We often sing in our church a song “Prepare the way of the Lord.” It’s from Isaiah and others, it’s from Mark 1:3. It’s Advent-ish, it’s Epiphany-ish. It’s about being prepared for Christ’s arrival, which is annually re-lived in the Christian calendar.
It’s also how Francis Watson discusses the Second Gospel in his book The Fourfold Gospel.
There was a day when the raging discussion was the chronological order of the Gospels: Which was written first? Watson, I’m glad to say, thinks it was Mark. My impression of many younger NT professors is that they don’t care about order — they care about content only — so they just “take a view” and move on. The emphasis ought to be on content, that’s for sure, but there is a significant difference when one sees Matthew and Luke editing Mark and Mark being first. There is also then a difference on the dating of the Gospels and the development of early Christian theology. But that’s for another day and another discussion.
For Watson the issue is Why four? It seems probably Irenaeus turned to Ezekiel to explain the reason for four: four living creatures were seen by Ezekiel.
Just as the prophet beholds the exalted Christ only by focusing first on the four living creatures, so we behold him only by attending to the four gospels. And just as Christ presented himself to the prophet by way of the four-wheeled chariot and its four attendants, so he presents himself to us by way of a fourfold gospel and four evangelists.
Four wheels are accompanied by four living creatures, each with four wings. four sides, and four faces—and the faces differ. And so the differences between Matthew, Mark, Luke, and John were seen to be mirrored in the differences between the living creatures’ four faces: one human, the others those of a lion, a calf, and an eagle. Indeed, the two sequences could be aligned; thus, Matthew is paired with the human face or human figure, Mark with that of a lion, Luke with that of a calf, and John with that of an eagle.

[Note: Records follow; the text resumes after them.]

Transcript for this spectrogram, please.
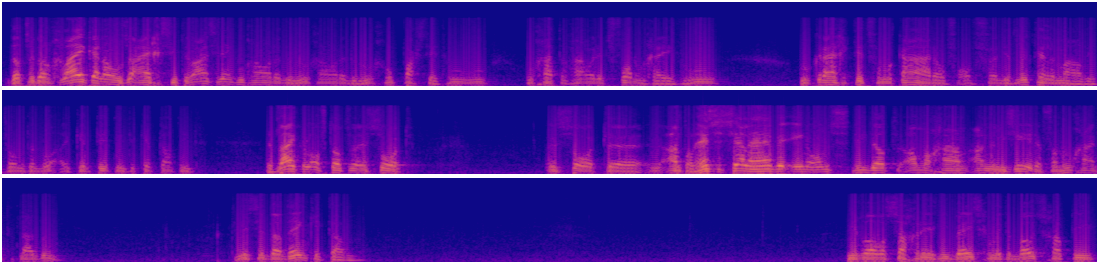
dat we dan gelijk aan onze eigen situatie denken, hoe gaan we dat doen, hoe gaan we dat doen, hoe past dit, hoe, hoe, gaat, gaan we dit vormgeven, hoe, hoe krijg ik dit voor elkaar, of, of dit lukt helemaal niet, want ik heb dit niet, ik heb dat niet. Het lijkt wel of dat we een soort, een soort uh, een aantal hersencellen hebben in ons die dat allemaal gaan analyseren van hoe ga ik het nou doen. Tenminste, dat denk ik dan. Geval was Zacharias niet bezig met de boodschap die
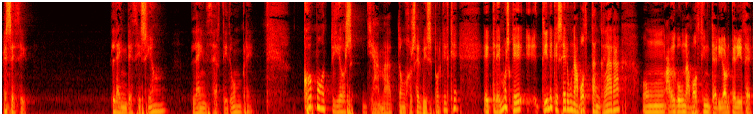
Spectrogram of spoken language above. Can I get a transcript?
Es decir, la indecisión, la incertidumbre. ¿Cómo Dios llama, don José Luis? Porque es que eh, creemos que eh, tiene que ser una voz tan clara, algo, una voz interior que dice,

Well, is this credible? arbitrary? Goofy?
Literal-minded scholars have often regarded this traditional defense of the four-gospel collection as arbitrary and artificial. Actually it is remarkably unarbitrary, given that the idea of a fourfold gospel is unlikely ever to have entered the head of the prophet Ezekiel. According to Jerome and others, the human face is assigned to Matthew because this gospel opens with Jesus’ human genealogy. The eagle’s face is assigned to John because, in contrast to Matthew, this gospel soars into the heights of the divine sphere in which the Word was with God in the beginning. And so the two “apostolic” gospels bear witness respectively to one who is human (but also divine) and to one who is divine (but also human). … As a symbol of Mark’s wild opening, the lion is a perfect fit.
John the Baptist, wilderness, from God’s place to no-place-for-God, to repentance and baptism in the Jordan. To the One who is Stronger. Jesus is baptized and emerges from the water and is declared Son of God. John then more or less disappears. Like Joseph in Matthew.
Watson sees Mark as inclusive: a baptism of repentance, forgiveness, and all done in public and a very public place, the Jordan. Jesus, too.
This is, of course, surprising. Why would Jesus confess his sins and seek forgiveness? Elsewhere in the New Testament it is said of Jesus that he was “tempted in every way as we are, yet without sin. That Jesus was sinless seems to have been taken for granted by the first Christians. Matthew shows that he is aware of the problem when he has John initially refuse to baptize Jesus: “I need to be baptized by you, and do you come to me?” In contrast, Mark shows no such concern. For this evangelist, Jesus’ baptism and the descent of the Spirit and divine voice that follow it are the model and prototype for Christian initiation, the event in which one becomes a Christian and a member of the Christian community.
Jesus’ baptism does not concern him alone. The new identity bestowed on him through the Spirit and the divine voice is open to participation by others. This baptism is an inclusive event, and Mark’s Christian readers recognize in it their own experience of turning from the old life to the new. That is why his account of the ministry of John the Baptist can be presented as “the beginning of the gospel of Jesus Christ.” The word “gospel” does not refer merely to a narrative account of Jesus’ ministry. Gospel is euaggelion, good news, and news becomes “good” only from the standpoint of its recipients.
Jesus then enters into ministry and travel and journey: from Jordan to Galilee to Jerusalem.
This, then, is “the way of the Lord” that it is John the Baptist’s role to “prepare.” The way of the Lord is the journey that begins when news of John’s baptism draws Jesus from Nazareth in Galilee to the Judean desert and the river Jordan. It is this same journey that ends in Jerusalem.
57 In giving up himself as a ransom for many, he enters their situation and makes it his own. His service to them is an act of supreme solidarity. The same is true at the beginning of Jesus’ way, when he submits to a baptism of repentance and receives the Holy Spirit and the assurance of sonship. This too takes place on behalf of the “many” in whom this experience of liberation will be reenacted. Initiated by John the Baptist, the beginning of the “way of the Lord” is the same as its end.